● **Saved entries**:
<<<<

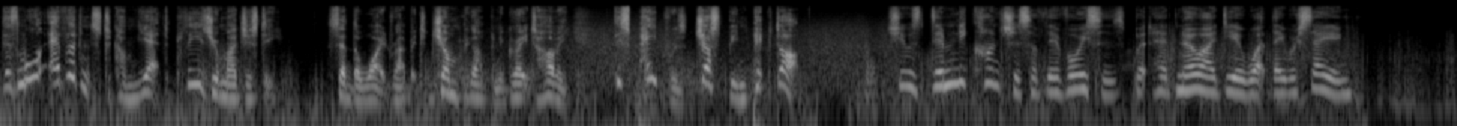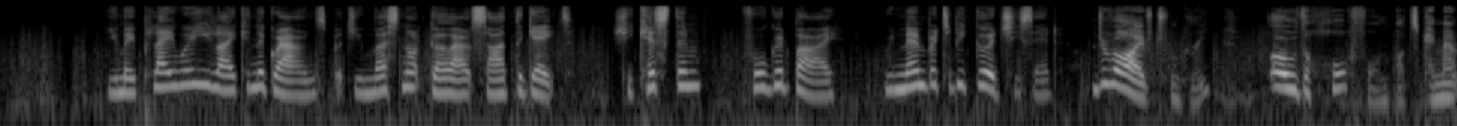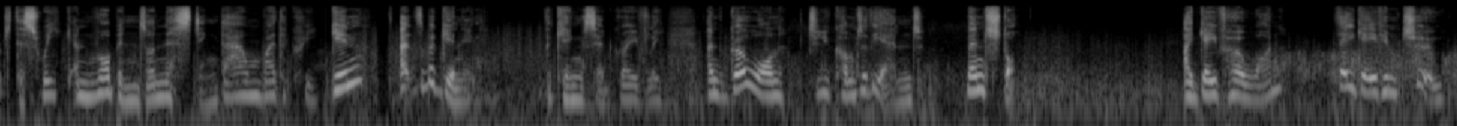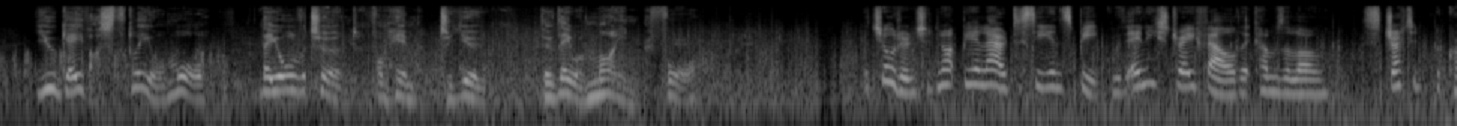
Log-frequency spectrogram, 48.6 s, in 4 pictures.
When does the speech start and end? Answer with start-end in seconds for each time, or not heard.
0.0-11.4, 13.1-33.0, 34.1-42.3, 43.6-48.5.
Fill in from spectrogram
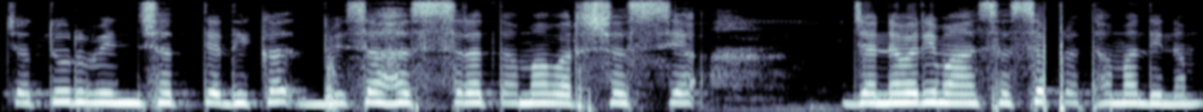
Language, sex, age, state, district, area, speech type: Sanskrit, female, 18-30, Karnataka, Belgaum, urban, spontaneous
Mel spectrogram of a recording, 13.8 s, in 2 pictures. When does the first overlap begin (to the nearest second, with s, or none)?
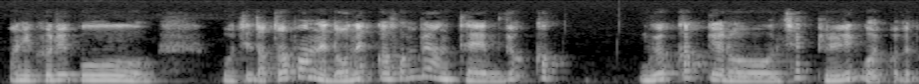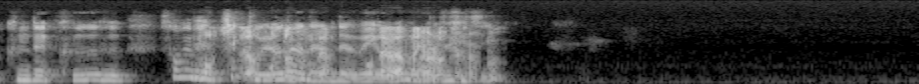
8 s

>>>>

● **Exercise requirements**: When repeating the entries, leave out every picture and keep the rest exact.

● **Result for this task**:
Log-frequency spectrogram, 48.6 s, in 4 pictures.
When does the speech start and end? Answer with start-end in seconds for each time, or not heard.
0.0-11.4, 13.1-33.0, 34.1-42.3, 43.6-48.5.
Fill in from spectrogram
Language, sex, age, state, district, area, speech type: Sanskrit, female, 18-30, Karnataka, Belgaum, urban, spontaneous
Mel spectrogram of a recording, 13.8 s, in 2 pictures. When does the first overlap begin (to the nearest second, with s, or none)?
8 s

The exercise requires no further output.